One day in August 1911 Hine saw an 8-year-old Syrian girl, Phoebe Thomas, running home from the sardine factory all alone. Her hand and arm were bathed with blood, and she was crying at the top of her voice. She had cut the end of her thumb nearly off and was sent home alone, since her mother was busy.
Employers didn’t want their practices exposed. Photo historian Daile Kaplan described how Hine operated:
Nattily dressed in a suit, tie, and hat, Hine, the gentleman actor and mimic, assumed a variety of personas — including Bible salesman, postcard salesman, and industrial photographer making a record of factory machinery — to gain entrance to the workplace.
Hine might tell a plant manager he was an industrial photographer taking pictures of machines. At the last minute he would ask if a child laborer could stand near the machine to show its size. He also interviewed mill owners, parents and local officials, pioneering tactics still used by 60 Minutes.
Hine confronted public officials with evidence and asked for a response. He asked the children about their lives. He told one heartbreaking story about a child laborer who worked in a cannery, so young and beaten down she couldn’t tell him her name.
Russell Freedman, in his book, Kids at Work: Lewis Hine and the Crusade Against Child Labor, wrote, "At times, he was in real danger, risking physical attack when factory managers realized what he was up to…he put his life on the line in order to record a truthful picture of working children in early twentieth-century America."

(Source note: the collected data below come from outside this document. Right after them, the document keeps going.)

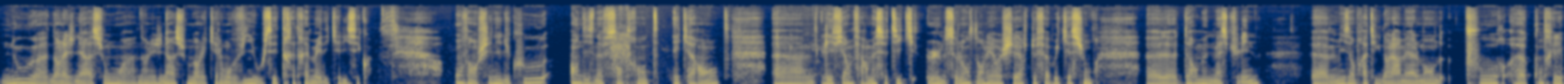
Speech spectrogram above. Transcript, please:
nous dans la génération, dans les générations dans lesquelles on vit où c'est très très médicalisé quoi. On va enchaîner du coup en 1930 et 40, euh, les firmes pharmaceutiques se lancent dans les recherches de fabrication euh, d'hormones masculines, euh, mises en pratique dans l'armée allemande pour contrer les,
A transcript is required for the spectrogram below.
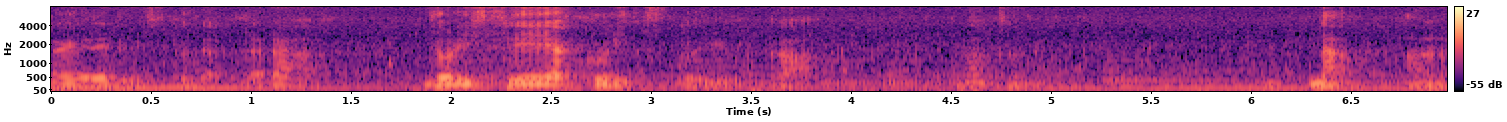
えれる人だったらより制約率というかなんつうの？なあの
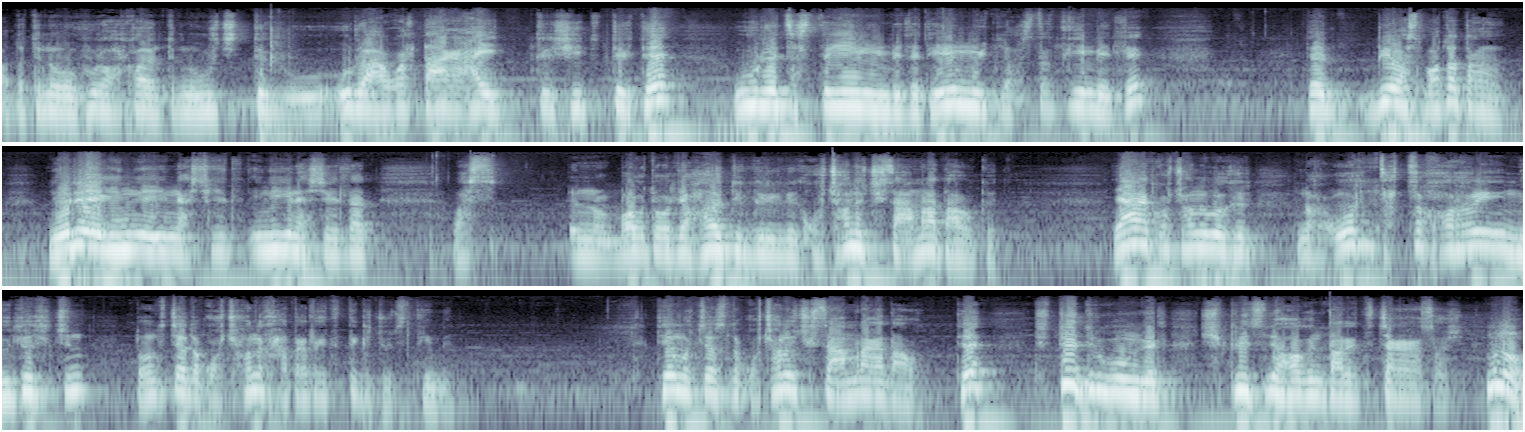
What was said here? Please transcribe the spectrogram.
одоо тэр нөгөө хүр хорхоо энэ тэр үрждэг үр авгалдаагаа хайдаг шиддэг те үүрээ застдаг юм юм билээ тийм үед нь устгадаг юм билээ тэгээд би бас бодоод байгаа нэрээ яг энэ энэ ашиг энийг нь ашиглаад бас энэ богд уулын хойд ингэрийг нэг 30 хоног ч гэсэн амраад аав гэд яагаад 30 хоног вэ гэхээр уулын цацсан хорын нөлөөлөл чинь дунджаад 30 хоног хадгалагддаг гэж үздэг юм байна тийм учраас 30 хоног ч гэсэн амраагаад аав тэ тэртээ дэргүү ингээл шприцний хог нь дарагдаж байгаагаас хойш мөн үү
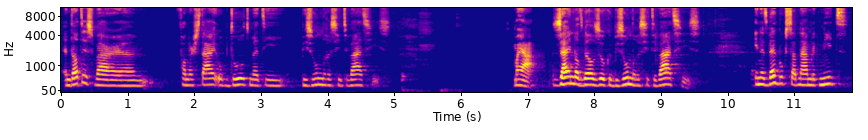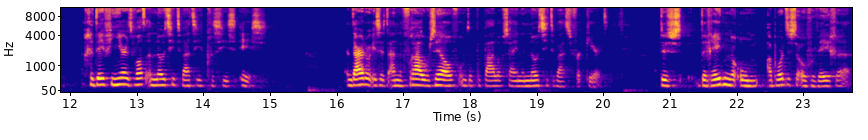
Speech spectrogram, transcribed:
En dat is waar uh, Van der Staaij op doelt met die bijzondere situaties. Maar ja, zijn dat wel zulke bijzondere situaties? In het wetboek staat namelijk niet gedefinieerd wat een noodsituatie precies is. En daardoor is het aan de vrouw zelf om te bepalen of zij in een noodsituatie verkeert. Dus de redenen om abortus te overwegen,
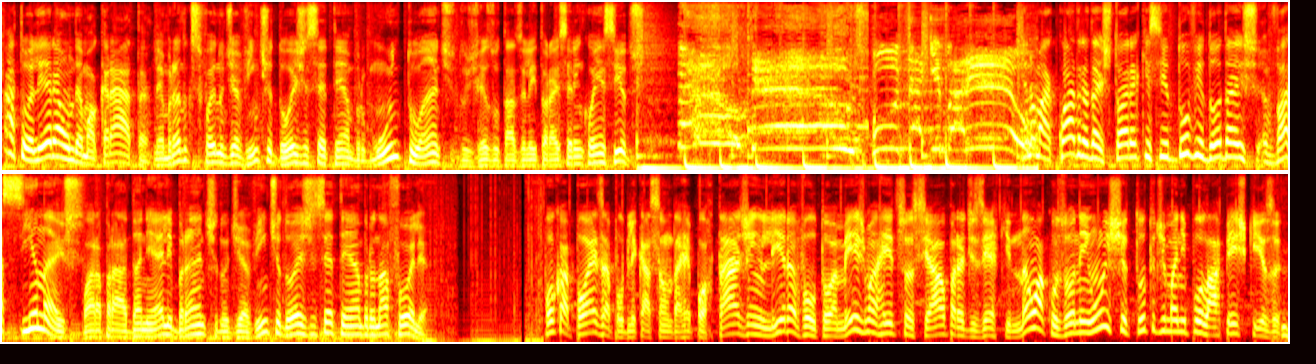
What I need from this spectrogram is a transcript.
A Toleira é um democrata, lembrando que isso foi no dia 22 de setembro, muito antes dos resultados eleitorais serem conhecidos. Numa quadra da história que se duvidou das vacinas. Bora pra Daniele Brant no dia 22 de setembro na Folha. Pouco após a publicação da reportagem, Lira voltou à mesma rede social para dizer que não acusou nenhum instituto de manipular pesquisa.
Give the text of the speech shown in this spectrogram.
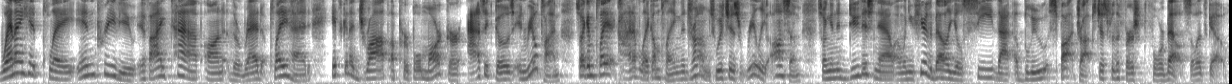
when I hit play in preview, if I tap on the red playhead, it's going to drop a purple marker as it goes in real time. So I can play it kind of like I'm playing the drums, which is really awesome. So I'm going to do this now. And when you hear the bell, you'll see that a blue spot drops just for the first four bells. So let's go.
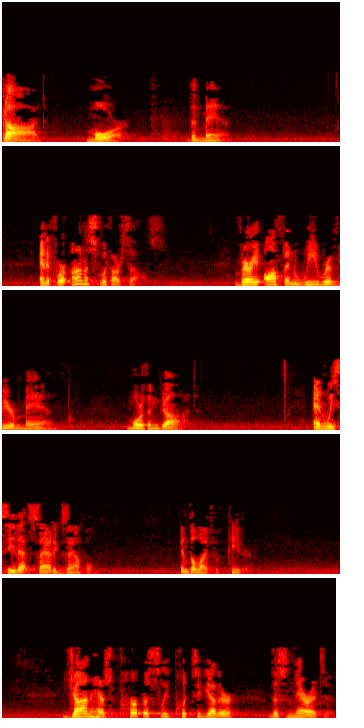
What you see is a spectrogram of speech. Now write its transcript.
God more than man. And if we're honest with ourselves, very often we revere man more than God. And we see that sad example in the life of Peter. John has purposely put together this narrative,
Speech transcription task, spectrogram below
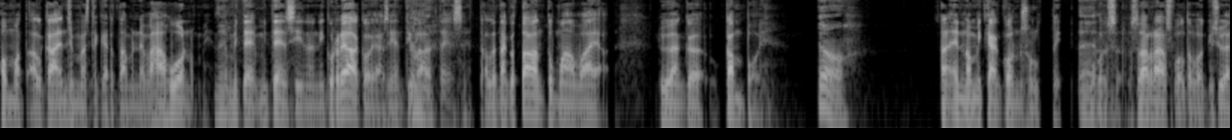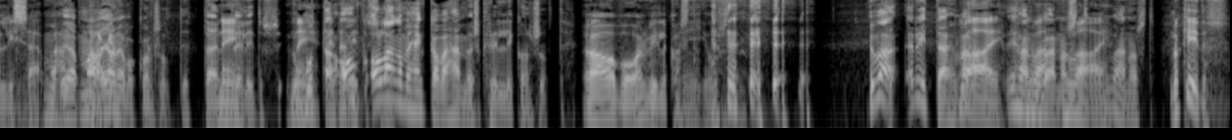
hommat alkaa ensimmäistä kertaa mennä vähän huonommin. Niin. Että miten, miten siinä niinku reagoidaan siihen tilanteeseen. Että aletaanko taantumaan vai lyönkö kampoihin? Joo. En ole mikään konsultti. Sarasvuolta voi kysyä lisää. Mu- vähän ja mä oon ajoneuvokonsultti, että tämä Niin. ei liity siihen. Niin, Mutta on, liity ollaanko me Henkka vähän myös grillikonsultteja? Joo, voin vilkasta. Niin just. hyvä, erittäin hyvä. Hyvä ai. Ihan hyvä, Hyvä- nosto. hyvä ai. Hyvä nosto. No kiitos.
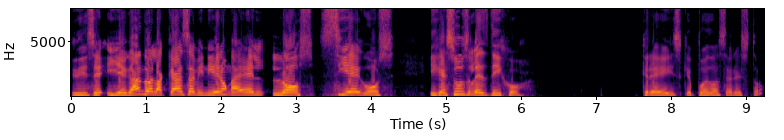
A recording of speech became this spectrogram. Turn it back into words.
Y dice, y llegando a la casa vinieron a él los ciegos y Jesús les dijo, ¿creéis que puedo hacer esto?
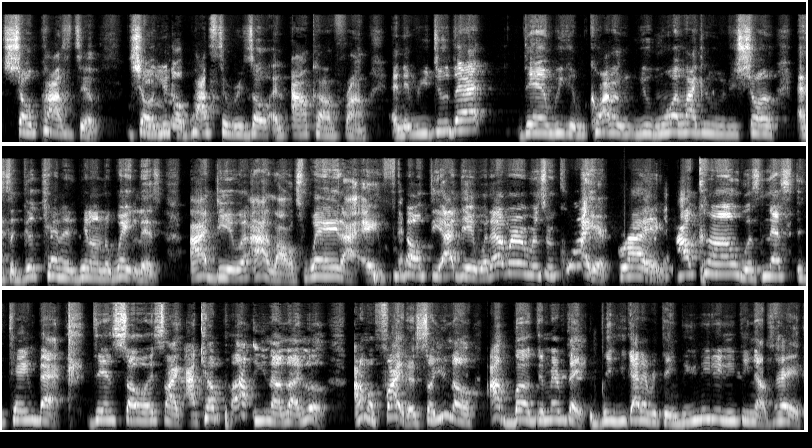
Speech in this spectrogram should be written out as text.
show positive, show, mm-hmm. you know, positive result and outcome from. And if you do that, then we can call you more likely to be shown as a good candidate to get on the wait list. I did what I lost weight, I ate healthy, I did whatever was required. Right. Outcome was next it came back. Then so it's like I kept popping, you know, like look, I'm a fighter. So you know, I bugged them every day. Do you got everything? Do you need anything else? Hey,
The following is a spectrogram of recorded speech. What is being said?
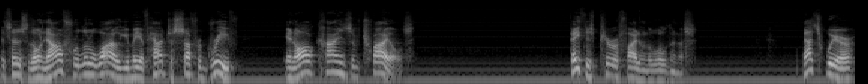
It says, though now for a little while you may have had to suffer grief in all kinds of trials. Faith is purified in the wilderness. That's where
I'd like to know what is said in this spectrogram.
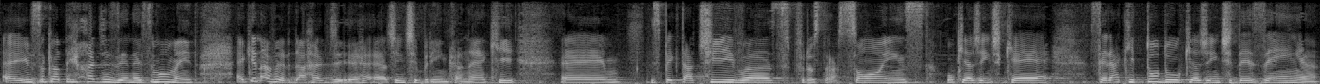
É isso que eu tenho a dizer nesse momento. É que, na verdade, é, a gente brinca, né? Que é, expectativas, frustrações, o que a gente quer, será que tudo o que a gente desenha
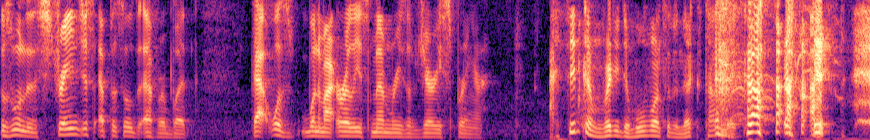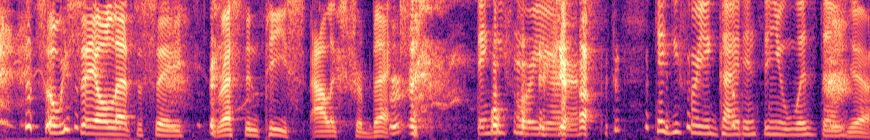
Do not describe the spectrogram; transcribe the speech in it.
It was one of the strangest episodes ever, but that was one of my earliest memories of Jerry Springer. I think I'm ready to move on to the next topic. so we say all that to say, rest in peace, Alex Trebek. Thank you for Oh your God. thank you for your guidance and your wisdom. Yeah.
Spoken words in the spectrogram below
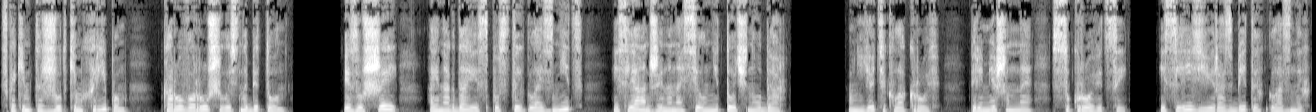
С каким-то жутким хрипом корова рушилась на бетон. Из ушей, а иногда и из пустых глазниц, если Анджей наносил неточный удар, у нее текла кровь, перемешанная с сукровицей, и слизью разбитых глазных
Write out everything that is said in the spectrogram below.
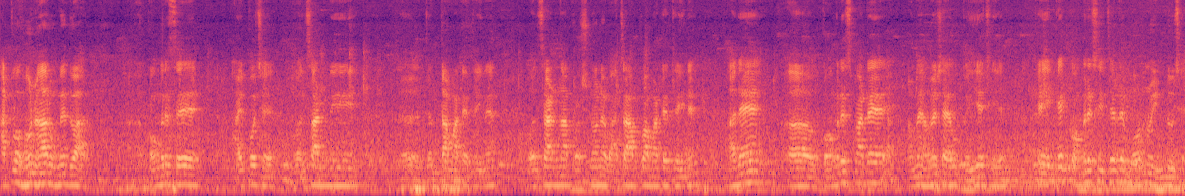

That picture included child labor in rural New England, such as in Connecticut's tobacco fields and on Western Massachusetts farms. Hine photographed eight-year-old Jack driving a load of hay and taking care of livestock. He was 'a type of child who is being overworked in many rural districts,' wrote Hine.
By 1912, the NCLC persuaded Congress to create a United States Children's Bureau in the Department of Labor and Department of Commerce. The Children’s Bureau worked closely with the NCLC to investigate abuses of child labor.
Years of political battles followed, until finally in 1938 Congress passed the Fair Labor Standards Act. The law prohibits any interstate commerce of goods produced by children under the age of 16. President Franklin D. Roosevelt signed it into law on June 25, 1938.
By then, the public had lost interest in Lewis Hine’s work. He died two years later, broke, in Dobbs Ferry, N.Y. His son offered to donate his photographs to the Museum of Modern Art, but he was rebuffed. Today, Hine's photographs of child labor are held in collections at the Library of Congress and the George Eastman House in Rochester, N.Y.
The National Child Labor Committee Collection at the Library of Congress consists of more than 5,100 photographic prints and 355 glass negatives.
And today there is a Lewis Hine award for people who have done outstanding work in helping young people.
Have students work in groups to answer the following questions. Students will review the following four primary documents and complete the following chart. These documents detail the investigation and suggestions of the State of Connecticut to address the use of child labor. Download worksheet
How would the following groups respond to the recommendations in each document? Explain.
- Labor Unions
- Progressive Reformers
- Child Workers
Who had the most power?
Should the role of government include protection of children? Explain.
Page 9, Recommendations, Report of the Bureau of labor on the conditions of wage-earning women and girls by Connecticut Bureau of Labor Statistics. Charlotte Molyneux Holloway. Hartford, 1914
Page 143, Recommendations, State of Connecticut Report of the Department of Labor on the conditions of wage-earners in the state. Printed in compliance with statute, 1918.
Page 266, Ignorance an Economic Waste, Annual report of the Bureau of Labor Statistics, of the State of Connecticut. 1894,
Page 6, Forward, Industrial instability of child workers. A study of employment-certificate records in Connecticut, Robert Morse Woodbury, 1920